It is noticeable from the log book how often the attendance was poor on Tuesday afternoons when there was a plait market at Hitchin. Then, the children either accompanied their mothers to Hitchin or cared for their siblings when their mothers went to market. Many of the examples of absenteeism noted above were from spring through to autumn. Winter provided its own reasons for non-attendance - inclement weather. Some children, aged three of four, braved a long walk of up to two miles to get to school. Deep snow and heavy rain storms would decimate classes: 25 Jan 1895 - ‘Snow too deep for little ones to attend at a distance.’ 18 Mar 1896 - ‘A very stormy morning. Had to send the four Whites home again as they were wet through.’ 14 Feb 1900 - ‘Very deep snow. Only 13 elder children and four infants attended - all lived close to the school. Some roads quite impassable’. It wasn’t only snow and rain that cut the attendance, good weather also had an effect: 5 Mar 1996 - ‘A fine Friday afternoon. Therefore, many of the mothers have left their children in charge of the babies.’
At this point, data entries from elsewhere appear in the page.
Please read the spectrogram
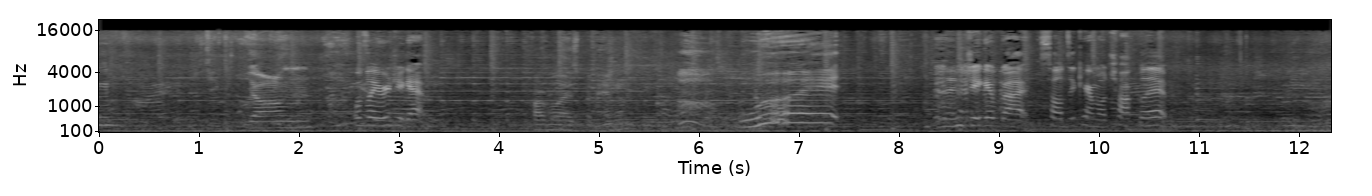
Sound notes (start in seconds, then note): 5.7 gasps; 8.3 OS laughs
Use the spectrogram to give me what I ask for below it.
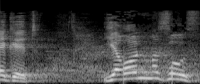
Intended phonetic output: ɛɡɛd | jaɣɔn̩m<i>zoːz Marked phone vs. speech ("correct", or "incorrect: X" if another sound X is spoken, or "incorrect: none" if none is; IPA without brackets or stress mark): incorrect: a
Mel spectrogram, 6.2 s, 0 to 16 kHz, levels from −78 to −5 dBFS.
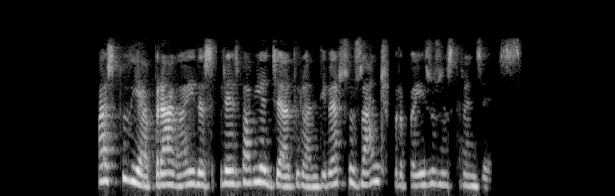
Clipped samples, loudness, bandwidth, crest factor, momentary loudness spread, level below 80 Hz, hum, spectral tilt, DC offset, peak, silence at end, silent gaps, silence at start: under 0.1%; -21 LUFS; 8 kHz; 20 dB; 11 LU; -64 dBFS; none; -4 dB/octave; under 0.1%; -4 dBFS; 0.95 s; 4.94-4.99 s; 1 s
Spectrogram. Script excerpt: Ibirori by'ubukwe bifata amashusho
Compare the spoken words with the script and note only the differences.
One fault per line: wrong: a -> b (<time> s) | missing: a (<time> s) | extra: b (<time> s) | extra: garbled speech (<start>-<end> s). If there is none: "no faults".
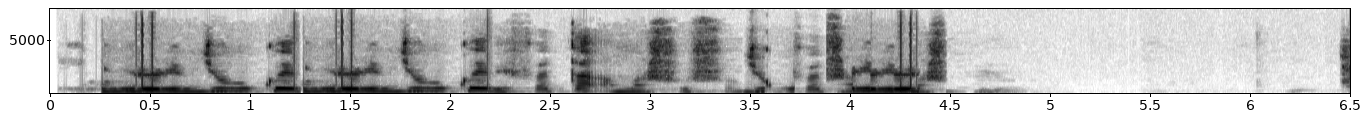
extra: ibirori by'ubukwe (1.3 s)
extra: garbled speech (3.5-4.5 s)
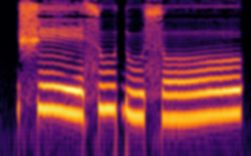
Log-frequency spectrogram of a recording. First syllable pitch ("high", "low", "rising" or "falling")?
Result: falling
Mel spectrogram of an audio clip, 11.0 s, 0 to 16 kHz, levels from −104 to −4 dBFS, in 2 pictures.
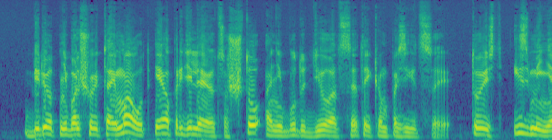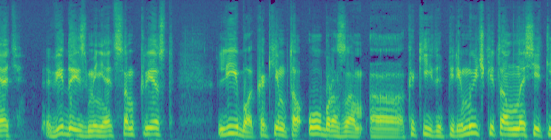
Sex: male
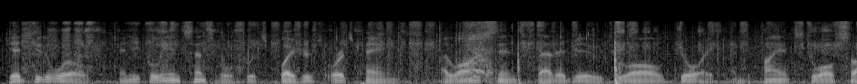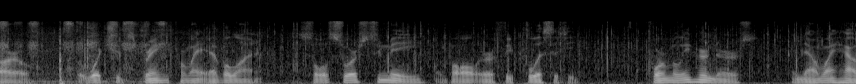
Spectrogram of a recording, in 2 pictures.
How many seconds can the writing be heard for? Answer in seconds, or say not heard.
10 s.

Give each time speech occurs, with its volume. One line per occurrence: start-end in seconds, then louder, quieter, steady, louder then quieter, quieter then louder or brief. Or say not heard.
0.0-14.4 steady
15.1-17.0 brief.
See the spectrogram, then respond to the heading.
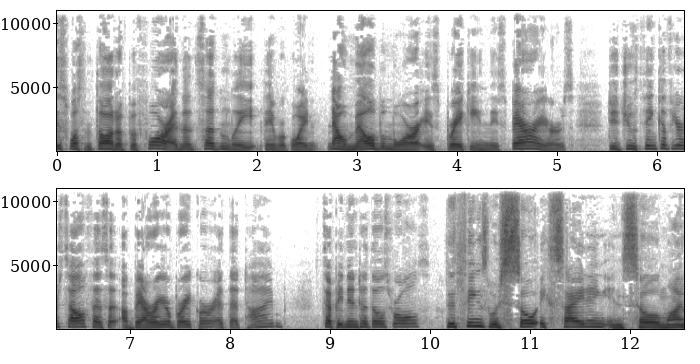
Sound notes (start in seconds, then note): none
Aside from coughs and colds, epidemics swept through the school, sometimes resulting in its closure. For example, in 1875, there was an contagious outbreak of measles: 23 Feb 1875 - ‘only eleven children at school today - more than 30 being ill with measles.’ 26 Feb 1875 - ‘Closed school - measles very bad in village.’ 29 March 1875 - ‘Reopened school after being closed for a month .’ Whooping cough invaded the village periodically: 19 Oct 1874 - ‘Several children absent this week with whooping cough.’ 13 Oct 1896 - ‘Two infants, Emily Thrussell and Lucy Swain, are absent with whooping cough and I fear more children are sickening.’ There were cases of scarlet fever (April 1884, Nov 1894) and chicken or blister pox (Nov 1900). Skin problems also sometimes appeared: 23 Mar - ‘Emily Adams has eczema in her head and has it every spring.’ 20 July 1897 - ‘The heat has seemed to affect the children.’ 22 July 1897 - ‘There is a good deal of sickness among the children. Several have a rash which I think is eczema. I have sent Maud Thrussell home with it.’
Some viruses were more virulent leading to tragedy: 6 Oct 1899 - ‘Rosa Ashton, a bright girl in Standard V died on Sunday from typhoid fever and pneumonia.” 9 March 1900 - ‘Edith Crawley, a bright girl in Standard V is seriously ill. The doctor reports it as a bad attack of influenza.’
12 March 1900 - ‘Edith Crawley died yesterday of influenza and congestion of the brain. She hadappeared languid and I asked her if she felt well and she replied, “Yes, thank you.”’ 27 Jan 1888 - ‘A family of three children (J. Peters) absent this week through having the mumps.’ 10 Feb 1888 - ‘very bad attendance, many sick with mumps.’ 13 Feb 1888 - ‘Only none children attended school this morning. School closed through sickness.’ 16 March 1888 - ‘Reopened school after being closed a month. Edith Marshall’s name taken off the infants register - deceased.’